    It not only helped put things in perspective in my own life, but was a powerful demonstration of just how important it can be to be out to our friends, family, colleagues and fellow soldiers. Thank for you for the sacrifice you’ve already made and for the work you will continue to do going forward. Continued thoughts and prayers to you and your fellow soldiers.

  6. Nathan
    March 30, 2012 at 3:52 PM

    Thank you Tracy. You are more than welcome. I love doing what I do because of people like you who I know are behind the Soldiers! Without your support, we wouldn’t make it here. You guys, family first above all else, are our backbone over here and give us a reason to fight and wake up the next morning to fight again in order to get back to you guys.
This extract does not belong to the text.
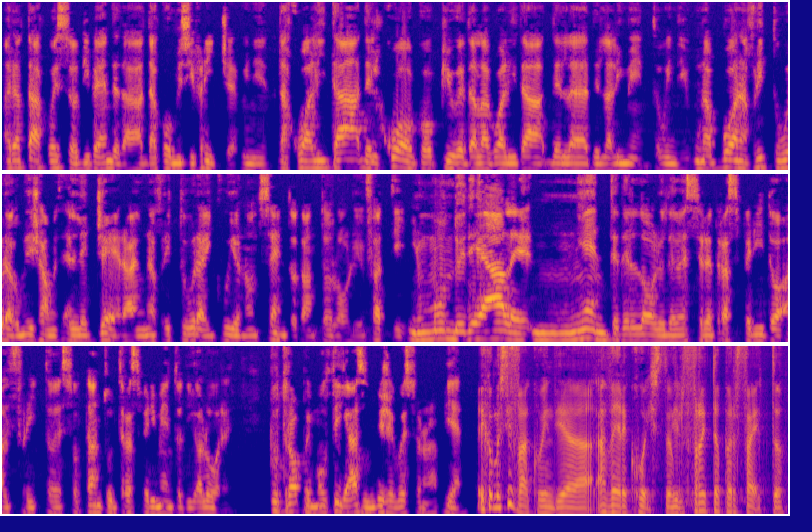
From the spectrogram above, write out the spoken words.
in realtà questo dipende da, da, come si frigge, quindi da qualità del cuoco più che dalla qualità del, dell'alimento. Quindi una buona frittura, come diciamo, è leggera, è una frittura in cui io non sento tanto l'olio. Infatti, in un mondo ideale, niente dell'olio deve essere trasferito al fritto, è soltanto un trasferimento di calore. Purtroppo in molti casi invece questo non avviene. E come si fa quindi a avere questo, il fritto perfetto?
    I can’t tell you how many letters that I have received over here from kids handprints on a piece of construction paper (which brings tears to my eyes btw) to WWII and Vietnam Vets who have served. I greatly appreciate the thoughts, prayers and support that you supply to each and every service member regardless of branch or sexual orientation. You guys mean the world to us over here and I know that I can speak for all of us when I say THANK YOU!!!

    We look forward to the day that the last Soldier gets off the plane for our final plane ride home! I know I am looking forward to coming home for a couple weeks for a little R/R before heading back. I should be back stateside in a couple weeks!!!

    But again, THANK YOU from the bottom of my heart! You guys are the reason I still fight today!

  7. tracy
    March 30, 2012 at 2:32 PM

    Thank you for your service and for your tremendous leadership under curicumstances few can even imagine. You are an inspiration to me to continue to be an authentic leader. Yur journal was shared by a friend of yours who works at Target HQ in Minneapolis. i am a part of the LGBTA business council and was lucky enough to receive your link.

    Stay safe, and again, thank you.


Leave a reply



Your email address will not be published. Required fields are marked *